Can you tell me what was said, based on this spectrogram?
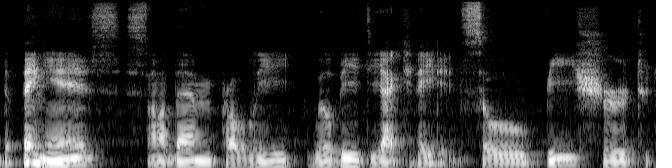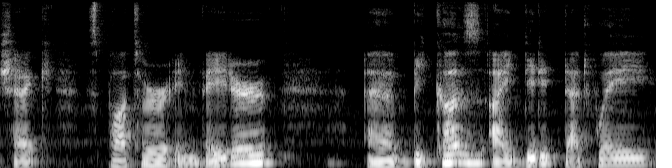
The thing is, some of them probably will be deactivated, so be sure to check Spotter Invader. Uh, because I did it that way,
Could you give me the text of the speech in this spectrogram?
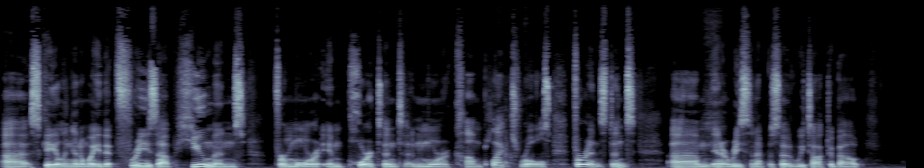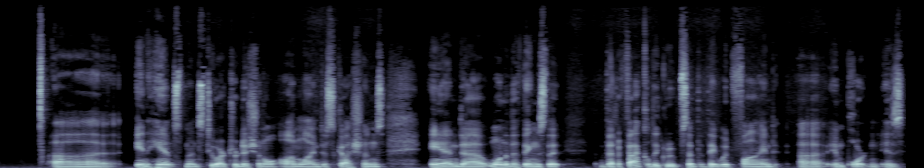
uh, scaling in a way that frees up humans for more important and more complex roles. For instance, um, in a recent episode, we talked about uh, enhancements to our traditional online discussions. And uh, one of the things that, that a faculty group said that they would find uh, important is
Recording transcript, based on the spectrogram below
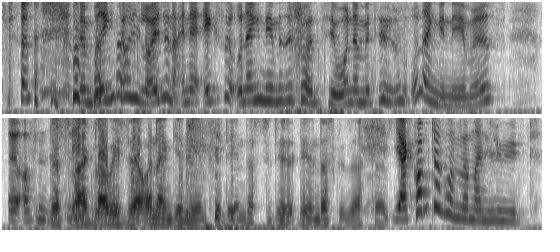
dann, dann bringt doch die Leute in eine extra unangenehme Situation, damit es unangenehm ist. Äh, offensichtlich. Das war, glaube ich, sehr unangenehm für den, dass du dir- dem das gesagt hast. ja, kommt davon, wenn man lügt.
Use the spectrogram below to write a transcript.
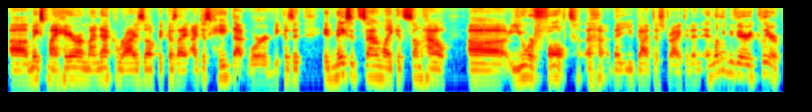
uh, makes my hair on my neck rise up because I, I just hate that word because it it makes it sound like it's somehow uh, your fault that you got distracted. And and let me be very clear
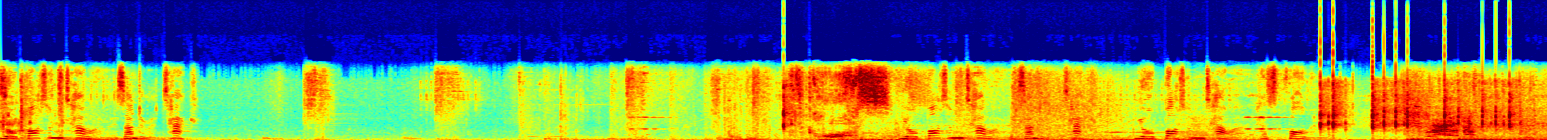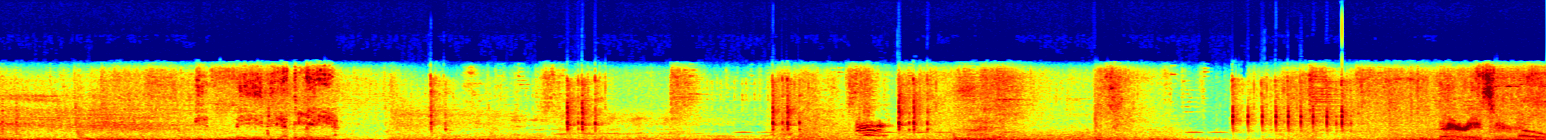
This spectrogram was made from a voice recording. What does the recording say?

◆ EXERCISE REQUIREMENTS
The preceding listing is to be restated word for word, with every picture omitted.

◆ TASK ANSWER
Can you tell me what was said, based on this spectrogram?
The thing is, some of them probably will be deactivated, so be sure to check Spotter Invader. Uh, because I did it that way,
Could you give me the text of the speech in this spectrogram?
uh, scaling in a way that frees up humans for more important and more complex roles. For instance, um, in a recent episode, we talked about uh, enhancements to our traditional online discussions. And uh, one of the things that, that a faculty group said that they would find uh, important is
Recording transcript, based on the spectrogram below
dann, dann bringt doch die Leute in eine extra unangenehme Situation, damit es unangenehm ist. Äh, offensichtlich. Das war, glaube ich, sehr unangenehm für den, dass du dir- dem das gesagt hast. ja, kommt davon, wenn man lügt.
Use the spectrogram below to write a transcript.
uh, makes my hair on my neck rise up because I, I just hate that word because it it makes it sound like it's somehow uh, your fault that you got distracted. And and let me be very clear
This spectrogram was made from a voice recording. What does the recording say?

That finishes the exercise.